On reading aloud

April 27, 2016

I remember being quite taken aback at learning, a few years back, that people did not always read silently to themselves. Apparently, up until something like the fifth century or so, even when reading alone, people would vocalise the words as they read – they read aloud, to themselves. And it was quite a discovery, a revelation, when someone realised that you didn’t have to do that; you could just look at the words and read them, and without the vocalising you could read rather faster…

Nowadays, silent reading is the norm, and reading aloud rather less common, I think. We read to infants and small children, and I can still recall the pleasure of reading to, and then reading with, my daughters. There is something magical about the young discovering story, and something conspiratorial as an adult sharing it with them. And, of course, children are read to at school.

I rediscovered reading aloud as a teacher. I’ve mentioned elsewhere in these pages my sharing of readers with my classes and how I based the major part of my teaching on books we read in class. Looking back on it all now, some years later, I think somewhere I was indulging my enjoyment of reading aloud to a certain extent. I would ask for volunteers to read and got them; I would pick on those who never volunteered occasionally; I would go round the class and have everyone read. And every half dozen turns or so, it came back to me to read: to pick up the pace, to reach a suitable pause for the end of a lesson, to bring out the best in a particular passage. Sometimes I would do the voices, or the accents… I think we all enjoyed it, and got the necessary learning done, too.

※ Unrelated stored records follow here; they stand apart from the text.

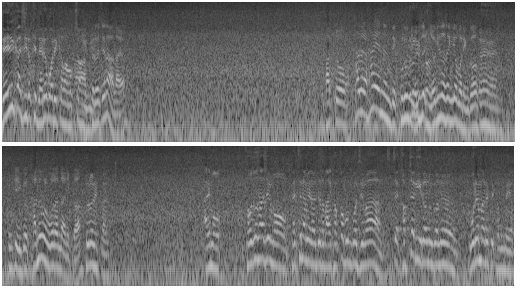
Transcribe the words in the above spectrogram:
내일까지 이렇게 내려버릴까봐 아, 걱정입니다 그러지는 않아요. 봤죠? 하늘 하얘는데 구름이 여기서, 그러니까. 여기서 생겨버린 거. 네 그렇게 이거 가늠을 못 한다니까. 그러니까요 아니 뭐 저도 사실 뭐 베트남 이런 데서 많이 겪어본 거지만 진짜 갑자기 이러는 거는 오랜만에 또 겪네요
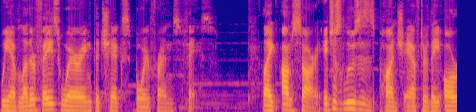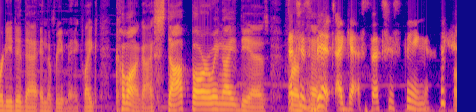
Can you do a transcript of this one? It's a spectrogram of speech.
we have Leatherface wearing the chick's boyfriend's face. Like, I'm sorry. It just loses its punch after they already did that in the remake. Like, come on, guys. Stop borrowing ideas That's from his pa- bit, I guess. That's his thing. Oh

Poetry is a particular case: most poetry is meant to be read aloud, for then we get the full play of sounds, words, rhyme, rhythm, metre and the rest,which skimming silently over the words on the page cannot give; indeed I would advise students presented with unseen poems to write about in exams to ‘vocalise silently’ to themselves in order to extract the subtleties of the verse to write about.

I listen to many audiobooks (cue mention of Librivox again!) which means that there are many people out there who enjoy reading aloud for others, never knowing who their audience might be. Some read wonderfully well, some rather less so. I’ve found many of the readings of these volunteers very enjoyable. So, I also like being read to…

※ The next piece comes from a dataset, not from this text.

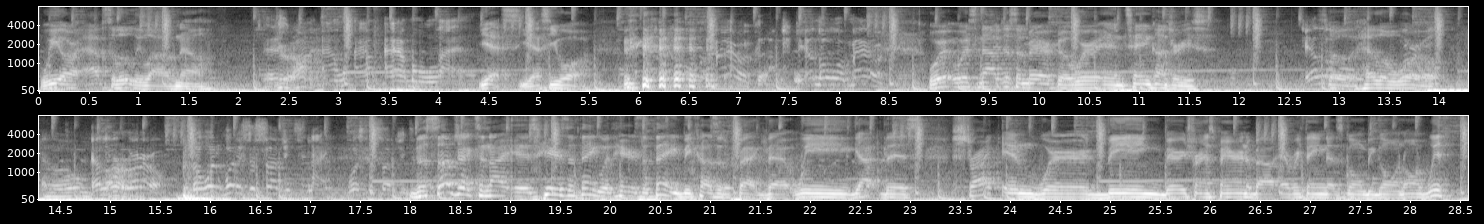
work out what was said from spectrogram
We are absolutely live now. You're on. I'm, I'm on live. Yes. Yes, you are. America. Hello, America. we're, we're- it's not just America. We're in ten countries. Hello. So hello world. Hello. Hello, world. world. So, what, what is the subject tonight? What's the subject? The subject tonight is here's the thing with here's the thing because of the fact that we got this strike and we're being very transparent about everything that's going to be going on with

Somehow, the pleasure is different: the consumption of the text – and therefore its enjoyment – is much slowed. The words themselves, the choice of language, and its rhythms, if the delivery is good, can be savoured. You cannot fast-forward, skip over or skim-read a few pages of an audiobook as you can with the paper and ink version.

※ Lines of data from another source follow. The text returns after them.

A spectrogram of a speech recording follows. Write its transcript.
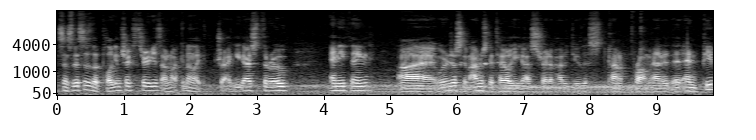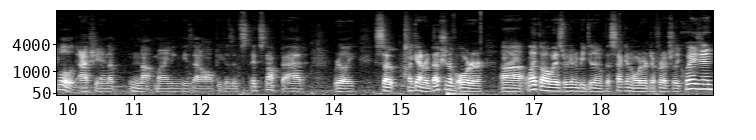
since this is the plug and chug series, I'm not to like drag you guys through anything. Uh, we're just gonna I'm just to tell you guys straight up how to do this kind of problem and it, it, and people actually end up not minding these at all because it's it's not bad really. So again, reduction of order. Uh, like always, we're going to be dealing with the second order differential equation.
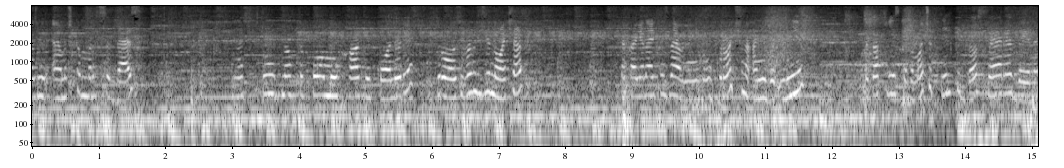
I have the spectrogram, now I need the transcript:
розмір емочка Мерседес. Наступна в такому хакі кольорі з розовим жіноча. Така, я навіть не знаю, вона ніби укорочена, а ніби ні. Така фліска замочок тільки до середини.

As preparation for a certain writing activity, I used to have students focus on each of the five senses individually and try and decide which they would do without, and which they would least wish to be deprived of: their responses were always many and varied. I shared my own reluctance with them, to lose my sight and therefore not be able to read: in such a sad case I would, I imagine, try to find a refuge and a substitute in being read to…

Advertisements

Leave a Reply

Fill in your details below or click an icon to log in:

WordPress.com Logo

You are commenting using your WordPress.com account. Log Out / Change )

Twitter picture

You are commenting using your Twitter account. Log Out / Change )

Facebook photo

You are commenting using your Facebook account. Log Out / Change )

Google+ photo

You are commenting using your Google+ account. Log Out / Change )

Connecting to %s

%d bloggers like this: